Goodman, Leo A. 1947a. “The Analysis of Systems of Qualitative Variables When Some of the Variables Are Unobservable. Part I – A Modified Latent Structure Approach.” American Journal of Sociology 79: 1179-1259.
____.1947b. “Exploratory Latent Structure Analysis Using Both Identifiable and Unidentifiable Models.” Biometrika 61: 215-31.
Szelenyi, Szonja and Jacqueline Olvera. Forthcoming. “The Declining Significance of Class: Does Gender Complicate the Story?” Theory and Society.
Clausen, John A. 1972. “The Life Course of Individuals.” Pp. 457-514 in Aging and Society, vol. 3, A Sociology of Age Stratification, edited by M. W. Riley, M. Johnson, and A. Foner. New York: Russell Sage.
Sampson, Robert J. 1992. “Family Management and Child Development: Insights from Social Disorganization Theory.” Pp. 63-93 in Advances in Criminology Theory, vol. 3, Facts, Frameworks, and Forecasts, edited by J. McCord. New Brunswick, NJ: Transaction.

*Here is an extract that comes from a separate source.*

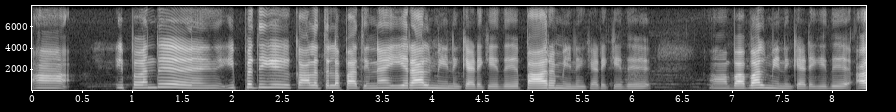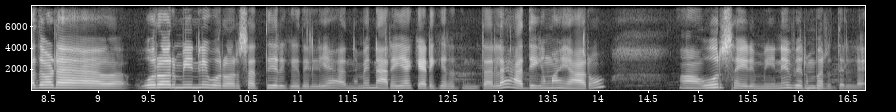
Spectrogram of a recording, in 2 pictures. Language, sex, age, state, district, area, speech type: Tamil, female, 30-45, Tamil Nadu, Kallakurichi, rural, spontaneous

Charles, Maria. 1990. “Occupational Sex Segregation: A Log-Linear Analysis of Patterns in 25 Industrial Countries.” Ph.D. dissertation, Department of Sociology, Stanford University, Stanford, CA.
American Sociological Association, 1997. “Call for Help: Social Science Knowledge on Race, Racism, And Race Relations” (ASA Action Alert, October 15). Washington, DC: American Sociological Association. Retrieved October 15, 1997 (http://www.asanet.org/racecall.htm).
Boorstein, Michelle. 2003. “Homeless Needs Outrun Success in Finding Shelter Site.” Washington Post, October 19, 2003, p. C05. Retrieved October 20, 2003 (http://www.washingtonpost.com/wp-dyn/articles/A46989-2003Oct18.html)
Kao, Grace and Jennifer Thompson. 2003. “Racial and Ethnic Stratification in Educational Achievement and Attainment.” Annual Review of Sociology 29: 417-42. Retrieved October 20, 2003 (http://arjournals.annualreviews.org/doi/abs/10.1146/annurev.soc.29.010202.100019).
7. Tables should be numbered consecutively in the order in which they appear in the text and must include table titles. Tables will appear in the published article in the order in which they are numbered initially. Each table must include a descriptive title and headings for all columns and rows. Gather general notes to tables as “Notes:”; use a, b, c, etc., for table footnotes. Use asterisks*, **, and/or *** to indicate significance at the p<.05, p="" 01="" and="" 001="" levels="" respectively="" always="" specify="" one-tailed="" or="" two-tailed="" tests="">
8. Figures should be numbered consecutively in the order in which they appear in the text and must include figure captions. Figures will appear in the published article in the order in which they are numbered initially. All artwork must be submitted on disk or as camera-ready art. Figures must be executed by computer or by a graphic artist in black ink on white paper; lettering must be done in pen and ink or be typeset; photographs must be black-and-white on glossy paper. Contact the H&S office to discuss preferred file formats for computer-generated figures. For additional details, see section called Figures, Tables, and Graphic File Requirements on the American Sociological Review (ASR) Web site ( http://www2.asanet.org/journals/asr/submission.html).
IMPORTANT: All figures (including all type) must be legible when resized to fit one or two column widths, 2-9/16 and 5-5/16 inches wide, respectively. PERMISSION: The author(s) are responsible for securing permission to reproduce all copyrighted figures or materials before they are published by H&S. A copy of the written permission must be included with the manuscript submission.
9. Appendices should be lettered to distinguish them from numbered tables and figures. Include a descriptive title for each appendix (e.g., “Appendix A. Variable Names and Definitions”).